Task brief
Restate the last part of the records below word for word, beginning at the line with "I'm after the" and ending at the final line.

:: Data shown

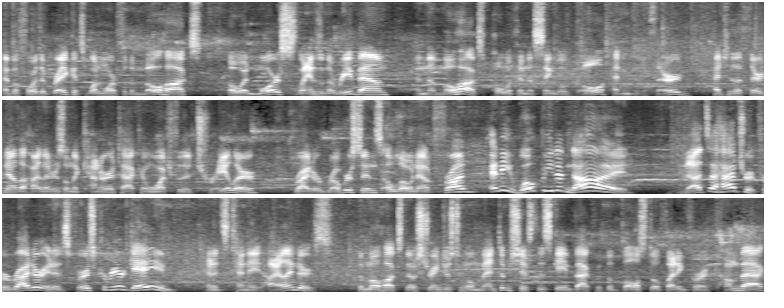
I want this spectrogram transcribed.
And before the break, it's one more for the Mohawks. Owen Moore slams on the rebound, and the Mohawks pull within a single goal, heading to the third. Head to the third now, the Highlanders on the counterattack and watch for the trailer. Ryder Roberson's alone out front, and he won't be denied. That's a hat trick for Ryder in his first career game, and it's 10 8 Highlanders. The Mohawks, no strangers to momentum, shifts this game back with the ball still fighting for a comeback.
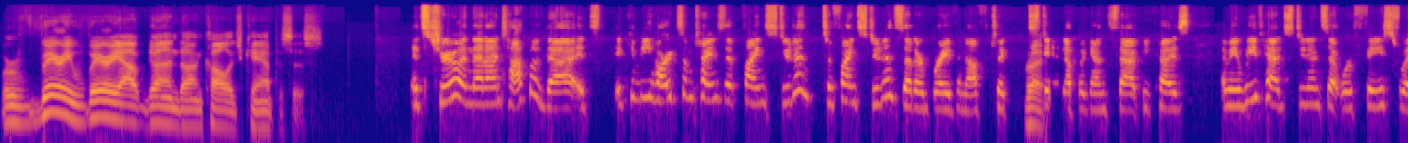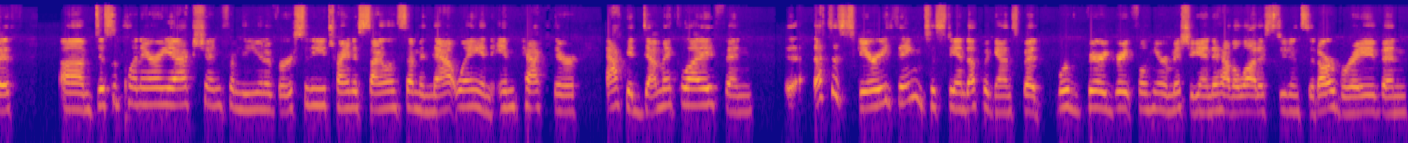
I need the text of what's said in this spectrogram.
we're very, very outgunned on college campuses. It's true, and then on top of that, it's it can be hard sometimes to find student to find students that are brave enough to Right. stand up against that. Because I mean, we've had students that were faced with um, disciplinary action from the university, trying to silence them in that way and impact their academic life, and uh, that's a scary thing to stand up against. But we're very grateful here in Michigan to have a lot of students that are brave and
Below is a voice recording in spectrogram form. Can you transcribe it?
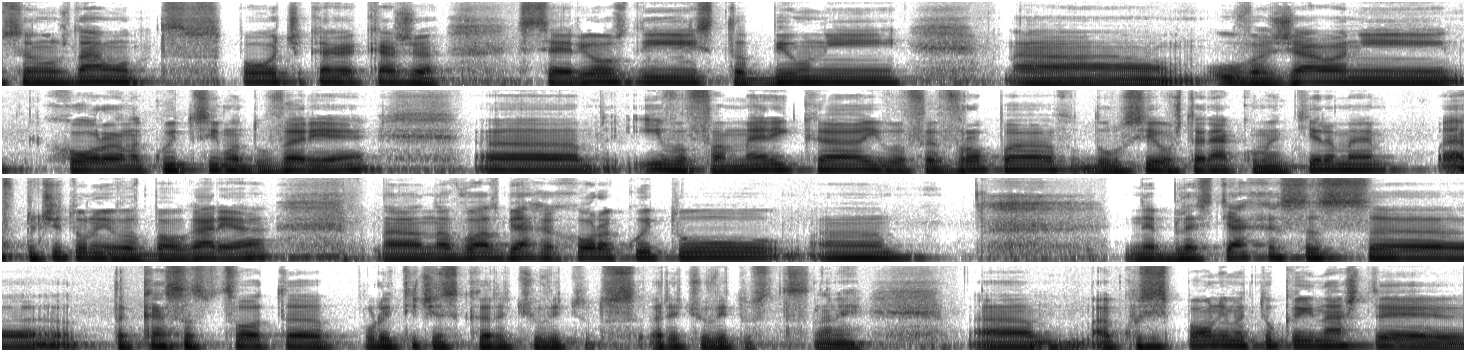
се нуждаем от повече, как да кажа, сериозни, стабилни, а, уважавани хора, на които си има доверие. А, и в Америка, и в Европа, до Русия въобще няма коментираме, а, включително и в България, а, на власт бяха хора, които а, не блестяха с а, така с своята политическа речовитост. речовитост нали. а, ако си спомниме тук и нашите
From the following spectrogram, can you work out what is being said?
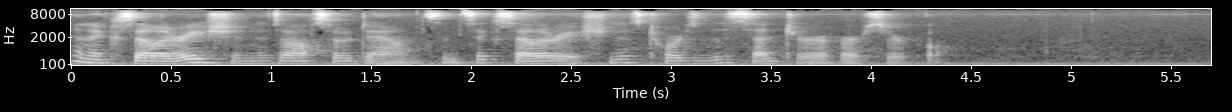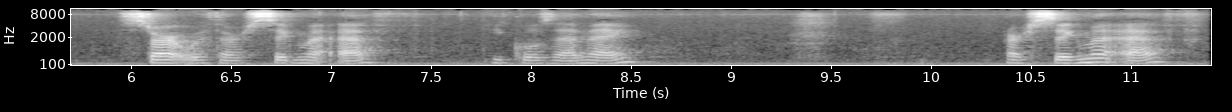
And acceleration is also down, since acceleration is towards the center of our circle start with our sigma f equals ma. Our sigma f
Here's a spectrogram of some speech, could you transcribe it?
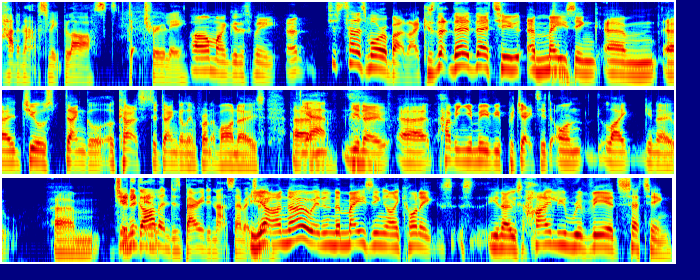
had an absolute blast. t- truly. Oh my goodness me! Um, just tell us more about that because they're they're two amazing um, uh, jewels dangle or characters to dangle in front of our nose. Um, Yeah. you know, uh, having your movie projected on like you know. Um, Judy in- in- Garland is buried in that cemetery. Yeah, I know. In an amazing, iconic, you know, highly revered setting.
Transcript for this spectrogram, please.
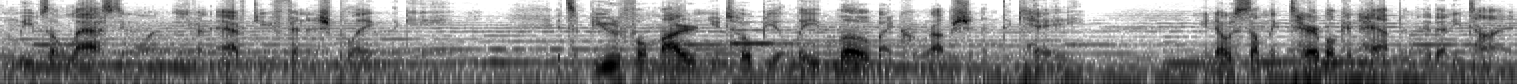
and leaves a lasting one even after you finish playing the game. It's a beautiful modern utopia laid low by corruption and decay. You know something terrible can happen at any time.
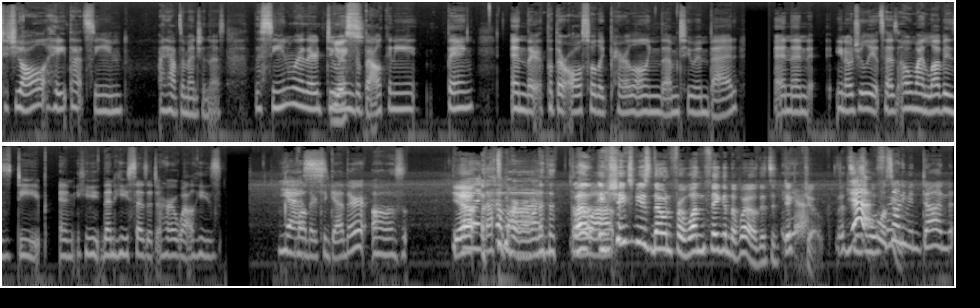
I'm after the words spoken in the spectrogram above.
Did y'all hate that scene? I'd have to mention this. The scene where they're doing Yes. the balcony thing, and they but they're also like paralleling them two in bed, and then you know Juliet says, "Oh, my love is deep," and he then he says it to her while he's yes while they're together. Oh, it was- Yeah. Like, that's the part where I wanted on. to throw well, up. if Shakespeare's known for one thing in the world, it's a dick Yeah. joke. That's his Yeah. whole well, it's not even done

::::

Response to the exercise
I'm after the words spoken in the spectrogram above.
Did y'all hate that scene? I'd have to mention this. The scene where they're doing Yes. the balcony thing, and they but they're also like paralleling them two in bed, and then you know Juliet says, "Oh, my love is deep," and he then he says it to her while he's yes while they're together. Oh, it was- Yeah. Like, that's the part where I wanted on. to throw well, up. if Shakespeare's known for one thing in the world, it's a dick Yeah. joke. That's his Yeah. whole well, it's not even done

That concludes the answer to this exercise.